Election Section

Ask Matt

Friday December 23, 2005

Dear Matt, 

I have recently dismantled an improvised system of outdoor power outlets installed by a previous owner of my house. What kinds of outdoor power outlets are safe, serviceable and economical to install?  

Martin Kramer 


Dear Martin, 

What a great question. I’m glad you dismantled the improvised power outlets and I’m glad you didn’t get shocked (I assume you’d have told me if it had happened). As far as economics, I don’t know if I can help much, since I’d recommend that a licensed electrician do the new installation, but here are a few suggestions as to what you’ll want installed. The first and most important thing is that these new outlets be “GFCI” or ground fault circuit interrupters (sometimes called GFIs). These can sense a person getting shocked and stop the flow of power. Amazing but true. These have been required in new construction (or remodeling) for quite a few years when outlets are installed in bathrooms, kitchens, basements, garages or outside. What all these places have in common is that you are more apt to be grounded—literally, connected to the ground either by touching it or by touching something that connects to the ground (such as a concrete slab or a pipe or a faucet). Outdoor outlets should be installed using outdoor-type wiring, junction boxes and special covers, especially for outlets.  

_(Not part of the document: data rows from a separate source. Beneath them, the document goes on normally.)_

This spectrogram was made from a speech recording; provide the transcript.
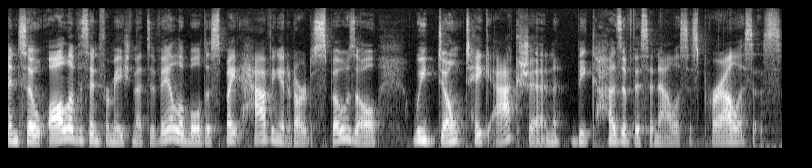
And so, all of this information that's available, despite having it at our disposal, we don't take action because of this analysis paralysis.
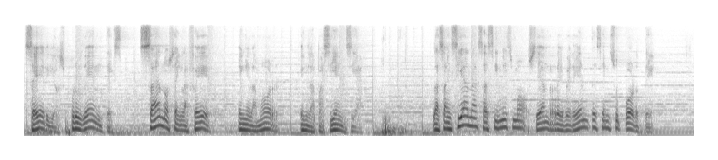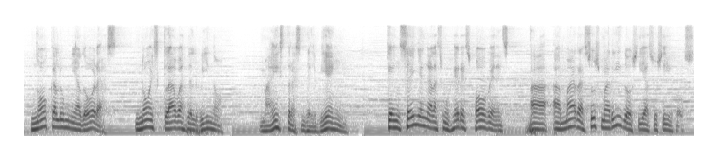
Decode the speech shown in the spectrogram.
serios, prudentes, sanos en la fe, en el amor, en la paciencia. Las ancianas asimismo sean reverentes en su porte, no calumniadoras, no esclavas del vino, maestras del bien, que enseñen a las mujeres jóvenes a amar a sus maridos y a sus hijos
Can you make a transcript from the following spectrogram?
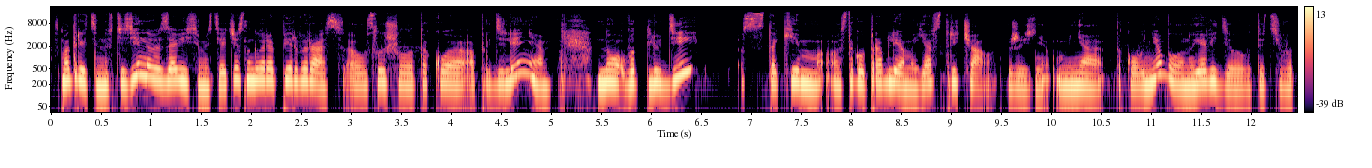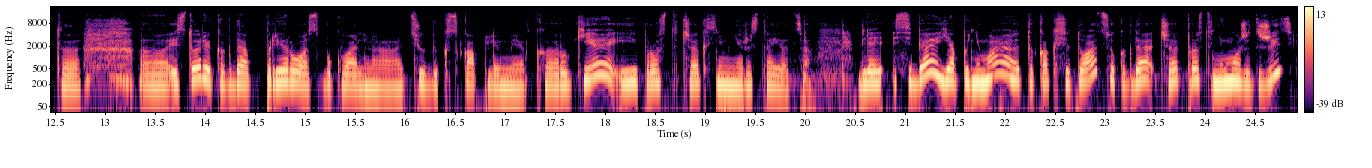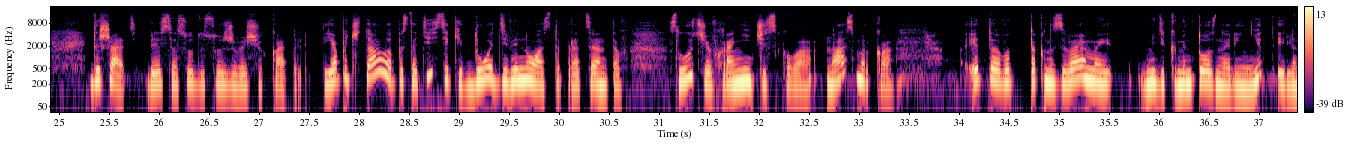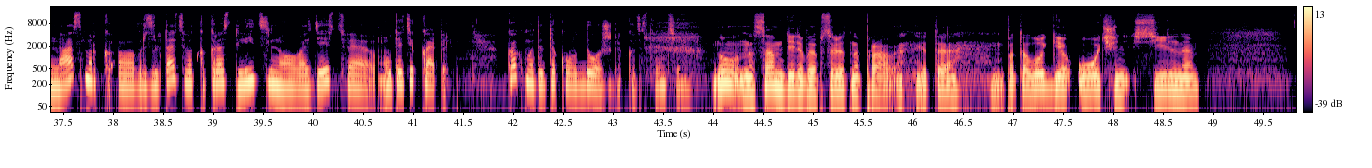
Смотрите, нафтизиновая зависимость. Я, честно говоря, первый раз услышала такое определение, но вот людей, с, таким, э, с такой проблемой я встречала в жизни. У меня такого не было, но я видела вот эти вот э, э, истории, когда прирос буквально тюбик с каплями к руке, и просто человек с ним не расстается. Для себя я понимаю это как ситуацию, когда человек просто не может жить, дышать без сосудосуживающих капель. Я почитала по статистике до 90% случаев хронического насморка это вот так называемый медикаментозный ринит или насморк а, в результате вот как раз длительного воздействия вот этих капель. Как мы до такого дожили, Константин? Ну, на самом деле вы абсолютно правы. Эта патология очень сильно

The covers I like the best have a large plastic shell with notches at the bottom. This allows you to plug something in, close the shell and leave it plugged in, protected from the rain. This is especially good for things like sump pumps, outdoor lighting devices and the like. 

The one cost-saving measure I can suggest is that you install outlets at the perimeter of your house where there is a crawl space or basement on the opposing side. This way, the wiring can be kept cheaper by running lower-cost wiring from interior junction boxes to the exterior wall and only the fancy exterior junction box or cover will be needed. You can probably put in several around your house for a few hundred dollars. If you need power further from the house it’s best for it to be buried in a PVC conduit with a firmly mounted post or wall for it to arrive at and connect to. Make sure the outlet is installed well above ground to stay dry. 

Best of luck, 

Matt Cantoro